"That's done at the end of a sprint, jumping off one leg" - Kevin Feely on the art of fetching 1 year ago

"That's done at the end of a sprint, jumping off one leg" - Kevin Feely on the art of fetching

Brian Fenton is one of the best fielders in the country.

Yet when Dublin faced Kildare in the 2017 Leinster final, the Raheny giant had no answer for Kevin Feely, the former Charlton centre half turned dynamic Kildare midfielder, who won nine out of the 12 kick-outs the pair contested that Sunday.


This was no flash in the pan.

Ever since, the soaring Athy club man has established himself as one of the most prolific fetchers in the game, his aerial prowess underlined by the fact that Kildare often deploy him at full forward, in order to gain a greater harvest from his ruling of the skies.

On Monday, Feely took a call on The GAA Hour Show to talk high catches and fielding tactics only, leading to a very in-depth discussion with Colm Parkinson about the art of the game's most thrilling skill.

It's a subject that Feely clearly, is very passionate about.

"I think you can definitely be coached but I think the timing aspect of it is more natural, you're born with it.

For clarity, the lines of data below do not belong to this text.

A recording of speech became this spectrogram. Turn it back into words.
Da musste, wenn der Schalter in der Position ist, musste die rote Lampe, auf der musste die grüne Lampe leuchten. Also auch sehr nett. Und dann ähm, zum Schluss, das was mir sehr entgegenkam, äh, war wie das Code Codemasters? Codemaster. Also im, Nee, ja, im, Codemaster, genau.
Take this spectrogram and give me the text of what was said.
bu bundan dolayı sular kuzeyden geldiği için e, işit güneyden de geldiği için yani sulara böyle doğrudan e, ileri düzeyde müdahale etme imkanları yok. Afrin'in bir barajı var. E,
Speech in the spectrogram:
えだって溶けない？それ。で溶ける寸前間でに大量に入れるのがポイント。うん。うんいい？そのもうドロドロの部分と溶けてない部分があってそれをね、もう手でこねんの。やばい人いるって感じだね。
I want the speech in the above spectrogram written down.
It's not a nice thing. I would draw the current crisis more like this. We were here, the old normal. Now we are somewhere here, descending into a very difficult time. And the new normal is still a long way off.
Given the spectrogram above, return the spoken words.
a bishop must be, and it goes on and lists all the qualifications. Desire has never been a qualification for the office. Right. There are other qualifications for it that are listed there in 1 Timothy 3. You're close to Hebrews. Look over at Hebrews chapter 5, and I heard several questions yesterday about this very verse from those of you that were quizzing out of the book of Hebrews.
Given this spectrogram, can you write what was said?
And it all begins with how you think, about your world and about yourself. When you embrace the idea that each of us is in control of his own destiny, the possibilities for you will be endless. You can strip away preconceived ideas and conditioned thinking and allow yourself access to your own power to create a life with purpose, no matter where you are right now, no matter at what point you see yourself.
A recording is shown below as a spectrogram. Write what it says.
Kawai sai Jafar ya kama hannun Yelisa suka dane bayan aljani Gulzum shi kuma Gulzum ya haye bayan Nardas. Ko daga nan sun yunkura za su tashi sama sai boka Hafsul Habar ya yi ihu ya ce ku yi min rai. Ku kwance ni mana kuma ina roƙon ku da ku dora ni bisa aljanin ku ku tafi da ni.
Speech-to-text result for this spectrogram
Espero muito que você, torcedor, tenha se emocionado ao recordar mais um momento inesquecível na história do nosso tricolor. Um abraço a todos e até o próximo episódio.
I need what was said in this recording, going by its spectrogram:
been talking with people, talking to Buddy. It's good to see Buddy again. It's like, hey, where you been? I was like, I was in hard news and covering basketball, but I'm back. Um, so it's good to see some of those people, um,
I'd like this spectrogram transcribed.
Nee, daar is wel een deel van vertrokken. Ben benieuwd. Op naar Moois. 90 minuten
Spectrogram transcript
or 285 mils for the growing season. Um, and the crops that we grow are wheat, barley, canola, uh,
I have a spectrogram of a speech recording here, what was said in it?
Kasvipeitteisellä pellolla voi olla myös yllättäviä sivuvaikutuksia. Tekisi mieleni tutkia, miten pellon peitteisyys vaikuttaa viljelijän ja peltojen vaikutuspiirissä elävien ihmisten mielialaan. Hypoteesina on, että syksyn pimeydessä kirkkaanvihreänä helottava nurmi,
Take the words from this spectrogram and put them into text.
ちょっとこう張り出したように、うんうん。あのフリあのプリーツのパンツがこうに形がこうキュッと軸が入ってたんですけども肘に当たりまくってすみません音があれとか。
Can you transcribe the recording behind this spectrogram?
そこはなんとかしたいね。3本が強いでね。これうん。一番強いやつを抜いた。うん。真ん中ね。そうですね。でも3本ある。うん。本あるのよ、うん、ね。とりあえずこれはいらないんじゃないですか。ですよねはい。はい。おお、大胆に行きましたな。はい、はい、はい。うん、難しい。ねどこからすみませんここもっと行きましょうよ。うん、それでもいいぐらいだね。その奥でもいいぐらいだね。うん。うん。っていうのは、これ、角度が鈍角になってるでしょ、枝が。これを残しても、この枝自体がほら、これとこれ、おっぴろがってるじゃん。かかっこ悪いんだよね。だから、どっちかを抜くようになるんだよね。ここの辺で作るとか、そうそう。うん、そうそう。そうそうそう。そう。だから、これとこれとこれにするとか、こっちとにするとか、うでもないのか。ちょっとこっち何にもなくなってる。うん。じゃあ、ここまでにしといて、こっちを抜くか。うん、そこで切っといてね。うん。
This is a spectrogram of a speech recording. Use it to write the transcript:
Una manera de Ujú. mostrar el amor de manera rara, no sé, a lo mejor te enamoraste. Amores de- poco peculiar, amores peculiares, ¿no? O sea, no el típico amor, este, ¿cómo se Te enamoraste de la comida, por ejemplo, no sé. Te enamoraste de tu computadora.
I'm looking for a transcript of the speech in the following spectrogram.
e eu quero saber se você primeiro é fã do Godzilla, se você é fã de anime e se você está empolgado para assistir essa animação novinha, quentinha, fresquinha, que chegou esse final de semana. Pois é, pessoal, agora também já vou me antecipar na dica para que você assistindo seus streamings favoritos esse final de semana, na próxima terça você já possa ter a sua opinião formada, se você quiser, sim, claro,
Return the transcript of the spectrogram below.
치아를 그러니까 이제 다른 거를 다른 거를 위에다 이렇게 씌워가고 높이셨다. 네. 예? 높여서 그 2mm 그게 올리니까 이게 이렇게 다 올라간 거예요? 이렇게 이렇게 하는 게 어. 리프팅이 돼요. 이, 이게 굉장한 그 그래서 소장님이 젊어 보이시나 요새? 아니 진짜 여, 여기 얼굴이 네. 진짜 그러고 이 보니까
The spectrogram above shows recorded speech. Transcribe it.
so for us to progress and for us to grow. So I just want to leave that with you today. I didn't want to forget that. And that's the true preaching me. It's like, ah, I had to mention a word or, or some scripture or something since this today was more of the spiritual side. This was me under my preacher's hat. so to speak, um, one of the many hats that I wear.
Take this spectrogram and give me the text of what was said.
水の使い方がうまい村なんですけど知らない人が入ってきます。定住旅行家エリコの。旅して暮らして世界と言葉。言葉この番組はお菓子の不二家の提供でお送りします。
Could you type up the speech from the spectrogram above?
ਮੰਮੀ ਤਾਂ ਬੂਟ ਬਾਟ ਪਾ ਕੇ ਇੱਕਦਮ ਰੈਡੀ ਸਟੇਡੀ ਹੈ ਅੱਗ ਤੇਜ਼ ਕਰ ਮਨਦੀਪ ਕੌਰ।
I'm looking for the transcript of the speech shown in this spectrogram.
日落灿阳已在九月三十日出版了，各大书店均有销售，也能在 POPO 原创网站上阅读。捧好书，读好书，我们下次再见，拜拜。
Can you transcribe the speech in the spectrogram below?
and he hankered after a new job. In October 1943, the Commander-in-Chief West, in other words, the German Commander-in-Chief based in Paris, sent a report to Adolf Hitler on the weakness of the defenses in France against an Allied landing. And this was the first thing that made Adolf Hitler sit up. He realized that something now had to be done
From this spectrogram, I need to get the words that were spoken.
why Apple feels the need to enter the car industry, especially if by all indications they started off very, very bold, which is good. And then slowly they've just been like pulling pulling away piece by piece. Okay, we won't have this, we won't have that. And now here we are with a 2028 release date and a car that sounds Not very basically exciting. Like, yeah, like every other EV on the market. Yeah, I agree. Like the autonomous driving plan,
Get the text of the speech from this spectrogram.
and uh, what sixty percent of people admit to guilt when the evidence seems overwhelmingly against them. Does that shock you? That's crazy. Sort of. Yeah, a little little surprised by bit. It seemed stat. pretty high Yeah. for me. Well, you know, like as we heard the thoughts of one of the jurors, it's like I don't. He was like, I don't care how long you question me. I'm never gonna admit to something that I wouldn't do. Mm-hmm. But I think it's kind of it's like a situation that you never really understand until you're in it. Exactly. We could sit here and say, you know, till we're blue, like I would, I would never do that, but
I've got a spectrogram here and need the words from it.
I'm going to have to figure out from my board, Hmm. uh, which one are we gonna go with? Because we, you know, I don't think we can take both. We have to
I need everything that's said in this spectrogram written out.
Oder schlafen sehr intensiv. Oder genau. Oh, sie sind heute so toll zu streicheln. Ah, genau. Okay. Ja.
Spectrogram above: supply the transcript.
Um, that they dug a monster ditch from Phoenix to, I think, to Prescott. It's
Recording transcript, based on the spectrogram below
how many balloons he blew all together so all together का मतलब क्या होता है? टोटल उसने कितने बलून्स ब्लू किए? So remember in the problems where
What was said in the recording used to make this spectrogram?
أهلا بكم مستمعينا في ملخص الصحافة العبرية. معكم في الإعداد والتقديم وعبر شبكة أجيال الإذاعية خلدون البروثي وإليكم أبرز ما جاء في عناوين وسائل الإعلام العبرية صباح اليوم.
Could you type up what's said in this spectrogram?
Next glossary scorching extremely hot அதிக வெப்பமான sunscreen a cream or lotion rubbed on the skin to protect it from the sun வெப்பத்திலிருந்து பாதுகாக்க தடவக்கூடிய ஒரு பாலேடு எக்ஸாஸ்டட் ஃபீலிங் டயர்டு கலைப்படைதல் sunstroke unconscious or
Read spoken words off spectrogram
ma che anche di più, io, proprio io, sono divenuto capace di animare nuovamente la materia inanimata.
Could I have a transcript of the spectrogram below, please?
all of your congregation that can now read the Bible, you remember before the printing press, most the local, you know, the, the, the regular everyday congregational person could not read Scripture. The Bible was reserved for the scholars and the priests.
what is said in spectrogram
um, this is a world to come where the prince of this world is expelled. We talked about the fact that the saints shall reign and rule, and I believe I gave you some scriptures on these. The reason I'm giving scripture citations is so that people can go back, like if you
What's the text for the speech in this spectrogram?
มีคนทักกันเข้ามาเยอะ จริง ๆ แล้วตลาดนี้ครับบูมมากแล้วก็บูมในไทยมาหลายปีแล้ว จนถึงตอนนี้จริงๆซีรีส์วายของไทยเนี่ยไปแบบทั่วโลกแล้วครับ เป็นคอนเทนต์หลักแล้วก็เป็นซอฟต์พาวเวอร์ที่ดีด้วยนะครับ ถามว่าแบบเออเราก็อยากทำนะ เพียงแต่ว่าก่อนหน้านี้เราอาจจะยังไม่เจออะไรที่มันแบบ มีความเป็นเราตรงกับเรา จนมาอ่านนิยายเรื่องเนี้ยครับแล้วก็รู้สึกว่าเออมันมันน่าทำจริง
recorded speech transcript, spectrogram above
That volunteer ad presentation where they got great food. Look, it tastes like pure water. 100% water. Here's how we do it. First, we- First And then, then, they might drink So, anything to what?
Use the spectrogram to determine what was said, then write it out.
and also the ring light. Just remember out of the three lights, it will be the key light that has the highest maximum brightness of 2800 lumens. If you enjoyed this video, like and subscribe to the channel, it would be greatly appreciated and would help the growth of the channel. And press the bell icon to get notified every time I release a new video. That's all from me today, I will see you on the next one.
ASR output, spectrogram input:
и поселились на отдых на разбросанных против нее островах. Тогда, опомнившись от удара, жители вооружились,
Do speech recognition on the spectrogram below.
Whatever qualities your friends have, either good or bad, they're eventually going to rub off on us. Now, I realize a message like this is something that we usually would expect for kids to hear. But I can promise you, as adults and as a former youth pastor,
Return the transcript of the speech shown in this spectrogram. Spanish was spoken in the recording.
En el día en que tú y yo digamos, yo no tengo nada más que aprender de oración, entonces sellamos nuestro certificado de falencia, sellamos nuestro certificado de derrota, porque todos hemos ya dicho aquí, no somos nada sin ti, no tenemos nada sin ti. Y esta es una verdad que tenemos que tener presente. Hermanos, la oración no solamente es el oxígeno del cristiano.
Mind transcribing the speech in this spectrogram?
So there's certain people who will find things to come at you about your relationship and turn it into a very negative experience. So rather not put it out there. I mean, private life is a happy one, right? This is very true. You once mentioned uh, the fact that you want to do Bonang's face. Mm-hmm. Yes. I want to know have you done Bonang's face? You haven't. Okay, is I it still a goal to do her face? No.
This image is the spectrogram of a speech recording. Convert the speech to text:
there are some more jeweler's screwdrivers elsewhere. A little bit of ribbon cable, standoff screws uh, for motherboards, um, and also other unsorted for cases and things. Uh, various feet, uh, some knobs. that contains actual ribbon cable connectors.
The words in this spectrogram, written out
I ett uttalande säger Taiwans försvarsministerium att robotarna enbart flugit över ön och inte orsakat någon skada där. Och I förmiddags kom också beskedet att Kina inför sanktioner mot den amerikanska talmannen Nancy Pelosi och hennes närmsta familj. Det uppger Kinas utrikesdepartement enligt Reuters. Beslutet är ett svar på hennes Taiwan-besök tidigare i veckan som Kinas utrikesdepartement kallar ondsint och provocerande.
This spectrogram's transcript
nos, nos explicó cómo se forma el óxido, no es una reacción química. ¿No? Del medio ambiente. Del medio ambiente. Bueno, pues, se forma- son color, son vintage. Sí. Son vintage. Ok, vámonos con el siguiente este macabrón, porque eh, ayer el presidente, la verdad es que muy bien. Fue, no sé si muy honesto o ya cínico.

"It depends on your height too. Repetition is a huge part of it. To learn the art of catching the ball at its highest point, you nearly have to run under it a few times to learn what your highest point actually is. That's done at the end of a sprint, when jumping off one leg.


"To practice it really, you do more or less need a keeper kicking it out to you just to get that trajectory right. Then you can time your run to it."

Feely often gets the timing spot on, and he puts some of it down to lessons  learned in the 2011 Leinster club final against Garrycastle, when the towering figure of David Shaughnessy schooled him with some wily tactics.

"When I was playing a Leinster club game in 2011 against Garrycastle, David Shaughnessy was still playing for them and I was given away a good few kilos, 18 or 19 kg I think. He might have been coming towards the end of his career but he was still a solid sized midfielder.

"He just let me jump for every single ball and held me off with one arm and broke it to the advantage of his teammates. That just taught me you're not going to get it all your own way in terms of jumping off one leg and getting to field it. That was a great lesson to learn and it helped me to bring it into my own game. Instead of going for the glorious catches, you have to be able to stand and wrestle sometimes too."


The ideal situation for Feely is to meet the ball at full speed, in full flight. To do so bang on, you have to run the risk of starting out a long way away, and even running under the ball.

"If you can start your run from far enough away, so that you're running into the ball without having to break stride...it's really hard for someone to break it off you. I learned that the hard way by marking Gary Brennan against Clare. I gave him a couple of yards and he was catching it in five yards of space...

"I'd nearly prefer marking someone who wants to stay in behind you to try and spoil you. It's harder for him to break it if you can get a yard or two ahead of him and meet it right.

When discussing the most aerially gifted in the game, Feely name-checks Fiontán Ó Curraíon of Galway and Gary Brennan of Clare. Aidan O'Shea and Jack Barry are also tough men to get the better of.

"Aidan O'Shea is unreal as well. He's not as tall as you'd think but he still gets great hang-time off the ground. As a spoiler, Jack Barry is as good as you'll get. He's very hard to beat in the air.


You can listen to the insightful Feely interview here.